When writer-director Colm Bairéad finished reading “Foster,” the short story upon which “The Quiet Girl” is based, he couldn’t help but burst into “hot, childlike tears.” Hoping audiences would feel the same, Bairéad adapted the story to screen, placing weighted emphasis on casting and locations to immerse viewers in the perspective of the film’s 9-year-old protagonist. Minimalistic scoring — and at times, silence — were also utilized to draw attention to the actors’ performances: “Even the temp score that we had used had been really sparing. We always knew that we didn’t want the film to emotionally lead the audience too much.”
International Film: ‘Bardo,’ Alejandro G. Iñárritu (Director, Writer, Producer)

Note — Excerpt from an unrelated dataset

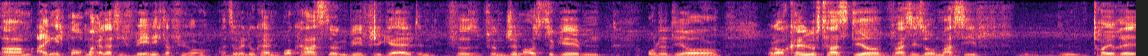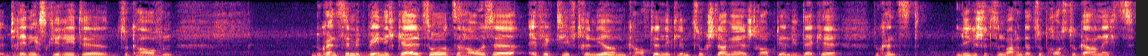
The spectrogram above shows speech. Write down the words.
Ähm, eigentlich braucht man relativ wenig dafür. Also wenn du keinen Bock hast, irgendwie viel Geld in, für, für ein Gym auszugeben oder dir oder auch keine Lust hast, dir, weiß ich, so massiv teure Trainingsgeräte zu kaufen. Du kannst dir mit wenig Geld so zu Hause effektiv trainieren. Kauf dir eine Klimmzugstange, schraub dir in die Decke. Du kannst Liegestützen machen, dazu brauchst du gar nichts.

Writer, director and producer Alejandro Inarritu looked inward when determining the universal themes that would guide viewers through his latest feature epic, “Bardo, False Chronicle of a Handful of Truths,” reflecting on his own life experiences as well as concepts of love, death, art, success and fatherhood. “Some things you put in the page, but then when you suddenly confront how to flesh them out, how to materialize some abstract dreams and emotions and feelings, it’s a challenge,” Inarritu told Variety. The runtime of the first cut exceeded four hours, at which point Inarritu was tasked with consolidating his passion project while maintaining the narrative’s dream-like uncertainty.
Animated Short: ‘The Boy, the Mole, the Fox and the Horse,’ Charlie Mackesy (Author, Co-Director)

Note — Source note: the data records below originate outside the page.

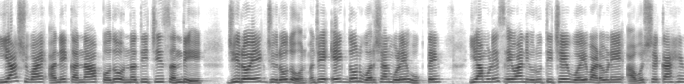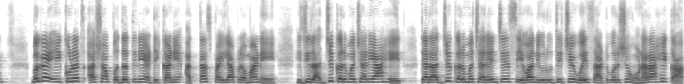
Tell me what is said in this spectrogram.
याशिवाय अनेकांना पदोन्नतीची संधी झिरो एक झिरो दोन म्हणजे एक दोन वर्षांमुळे हुकते. यामुळे सेवानिवृत्तीचे वय वाढवणे आवश्यक आहे. बघा एकूणच अशा पद्धतीने या ठिकाणी आत्ताच पाहिल्याप्रमाणे ही जी राज्य कर्मचारी आहेत त्या राज्य कर्मचाऱ्यांचे सेवानिवृत्तीचे वय साठ वर्ष होणार आहे का?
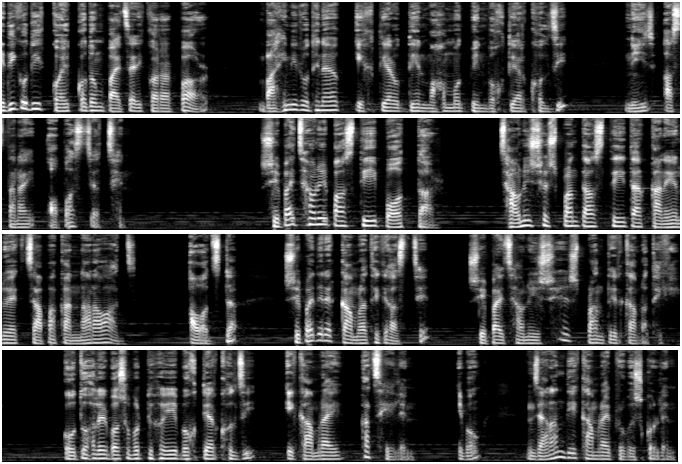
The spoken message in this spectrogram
এদিক ওদিক কয়েক কদম পায়চারি করার পর বাহিনীর অধিনায়ক ইখতিয়ার উদ্দিন মোহাম্মদ বিন বখতিয়ার খলজি নিজ আস্তানায় অপাস যাচ্ছেন। সেপাই ছাউনির পাশ দিয়েই পথ তার। ছাউনির শেষ প্রান্তে আসতেই তার কানে এলো এক চাপা কান্নার আওয়াজ। আওয়াজটা সেপাইদের এক কামরা থেকে আসছে সেপাই ছাউনির শেষ প্রান্তের কামরা থেকে। কৌতূহলের বশবর্তী হয়ে বখতিয়ার খলজি এই কামরায় কাছে এলেন এবং জানান দিয়ে কামরায় প্রবেশ করলেন।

To “The Boy, the Mole, the Fox and the Horse” author Charlie Mackesy, his book is more of a “long conversation between characters.” “Not a huge amount actually happens, but I think what happens mainly is internal and discursive,” he told Variety. “They discover things about each other and themselves and existence.” When adapting the beloved illustrated book into an animated short film, Mackesy and co-director Peter Baynton had to “go deeper with the characters and discover a real narrative and a purpose to their journey.” Another crucial element for the short: emulating the book’s illustration style. “Our journey really was creating ink and watercolor drawing into an animated form, and keeping the spirit of the book alive and the messages within it,” Mackesy said.
Visual Effects: “Thirteen Lives,” Jason Billington (VFX Supervisor)
For VFX supervisor Jason Billington, the visual effects in Ron Howard’s “Thirteen Lives” needed to be subtle enough so it wouldn’t “take the viewer away from the emotional story.” “When it comes to visual effects, it’s always been, we remain hidden,” he told Variety. Billington explained that the underwater sequences were filmed on practical sets rather than heavily relying on VFX. “The biggest thing that we had to do — which was probably the bulk of the work on the entire film — was to have them feeling like they weren’t going through a set.” he explained. “All those underwater scenes where the divers are flowing through to get to the boys or flowing out of the cave… they’d all have to be fighting with [or against] the current… And we had to visually show that.”